The payoff was threefold. Those who didn’t attend the conference session benefitted from top tips. The PR pro gained recognition. Plus, I was able to network with someone who has expertise in an area of particular interest to me.
4. Network, network, network.
Everyone at industry conferences wants to share their best and worst experiences, gain solutions to common problems and meet people who can be part of their professional support team.
Sit with different people at every meal, ask where they work and about their biggest challenges. Wait on line to meet presenters in person after their sessions and exchange business cards so you can reach out after the conference.
When I was working on a branding project, I attended an excellent session at a conference led by a peer at NYU who had just completed a major branding initiative. After congratulating him on his excellent presentation and top-flight work, I asked if it would be okay to reach out when we both returned home. He was more than gracious and invited me to bring my team for a sit-down at his office.
We gained quite a bit of information on best practices for leading a huge, important effort from this colleague. Other times, I have reached out to peers I met at conferences to discuss ideas and share potential plans. All were happy to share what they had learned.
5. Keep a takeaway to do list.
You hear great ideas at conferences and may want to implement some of them, but if you are just wishing and not planning it will never happen.
I keep a notepad with me from the beginning of the conference and take note of very specific to-dos to follow up on upon my return. It could be scheduling a coffee with a reporter I met, pitching a story based on something I heard at the conference or scheduling a call with a peer facing a similar challenge.
Conferences provide an opportunity for professional and personal growth and development. Try these ideas at your next conference to maximize your experience and take your career to the next level.
How do you maximize your participation at industry conferences, PR Daily readers?

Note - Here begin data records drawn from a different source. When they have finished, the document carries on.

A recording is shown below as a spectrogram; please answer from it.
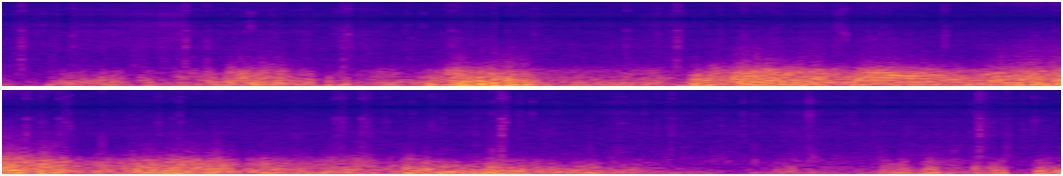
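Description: Wind buffeting the camera's microphone as a low, uneven rumble, with the swish of footsteps through tall dry grass.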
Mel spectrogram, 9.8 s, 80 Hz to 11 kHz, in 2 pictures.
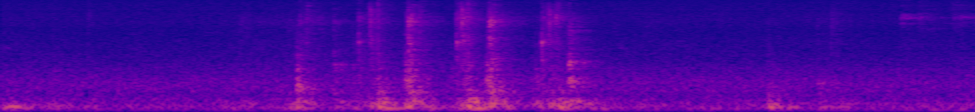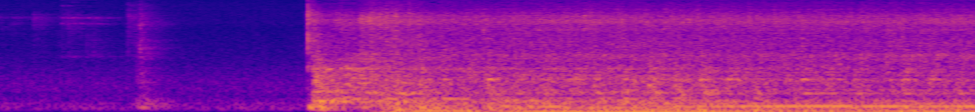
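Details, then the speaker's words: Ford F100 truck after an engine failure, newly fitted with a Pertronix Ignitor and Flamethrower coil, ignition timing not yet set, fed from an IV-bottle fuel supply: a few quiet clicks, then it catches at once and settles into a firm steady idle. Starts and runs properly. "I'm gonna go ahead start it up I have not done any timing I can't see my timing marks on the harmonic balancer but it sounds really really good"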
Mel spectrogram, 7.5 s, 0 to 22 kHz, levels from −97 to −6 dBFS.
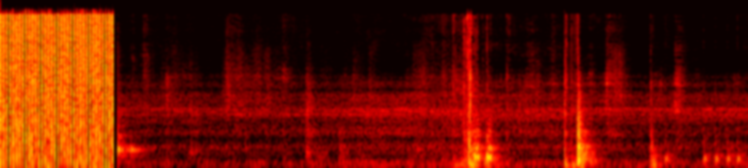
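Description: From 0.00 to 1.18 s, a compressed stream is played as audio: the receiving end treats an AC-3 bitstream as ordinary samples instead of decoding it, so the encoded frames reach the speaker directly. Each frame gives a burst of harsh noise lasting about 9.33 ms, followed by silent padding, repeating 31.25 times a second. The result is very loud, chattering static in place of the sound. The burst density fits a 448 kbps stream.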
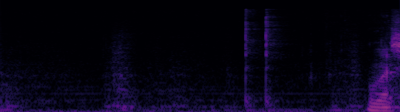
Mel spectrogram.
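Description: A few light, separate clicks from a computer mouse and keyboard, over a low steady background hum.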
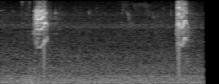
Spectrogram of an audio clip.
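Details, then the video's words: Piadeira female papa-capim (Double-collared Seedeater) calling to arouse males: two clear, sharp, high chip notes about two seconds apart over quiet background. "Fêmea De Papa Capim Piadeira Esquenta Qualquer machos"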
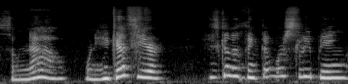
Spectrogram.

Ellie Schlam is the executive director of communications and marketing at Touro College and University System. A version of this article originally appeared on Muck Rack, a service that enables you to find journalists to pitch, build media lists, get press alerts and create coverage reports with social media data